Frank Sinatra, Dean Martin and the rest of the rat pack continue to seize some intimate nugget of nostalgia in the American imagination, abetted by the steely slick appeal of AMC’s hit show Mad Men and the persistence of skinny ties and cocktail culture for the haute bourgeoisie. Yet years before Don Draper ever donned a diachronic dinner jacket, Benny Goodman was striking up the big band and giving G.I.s, cigarette girls and hepcats a reason to sing their blues away.

The tunes and croons of the Swing Era will be faithfully recreated Nov. 16 when Artbeat’s “In the Mood,” the premiere revue of America’s Big Band era, hits the stage of Hult Center’s Silva Concert Hall. As the show’s producer, Bud Forrest, said of the music of bandleaders Glenn Miller, Cab Calloway and others, “Everybody was listening to Big Band. It was the last time everybody was listening to the same kind of music. It’s a time that hasn’t been replicated since.”

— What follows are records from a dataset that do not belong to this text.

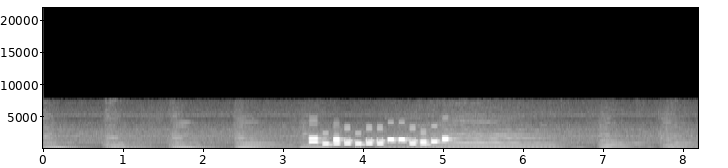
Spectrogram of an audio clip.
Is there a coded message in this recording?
Yes: multi-frequency trunk signalling (R1, as on North American trunks) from 3.3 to 5.1 s, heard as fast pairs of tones, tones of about 70 ms, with room echo. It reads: KP 18515500526 ST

“In the Mood” is now in its 19th year of touring the world, Forrest notes of a live show that strives to bring an unreconstructed view of the Swing Era to audiences around the nation. “The music is the story,” he explains, adding that swing and big band were intimately connected to the war overseas. Forrest says that one of the era’s leading figures, Glenn Miller, served in the military and that during World War II performers like Bob Hope and Miller brought comfort to soldiers with USO performances.

“The sound of that music, I don’t want to say it made it better,” Forrest says, “but it may have given a little more impetus for going through the horrors of the war.” He adds that the show continues to strike a chord with folks around the world who respond to swing’s uplifting messages and undeniable beats. “All over the country there’s a whole audience of people who love this music,” he adds.

“It seems to work really well,” Forrest says of “In the Mood,” which features a 13-piece band and six singers and dancers. “People keep telling me that one of the things they like is how it’s been put together. It illustrates what it must have felt like to hear a big band.”

“In the Mood” plays 7 pm Friday, Nov. 16, at Hult Center; $27-$47.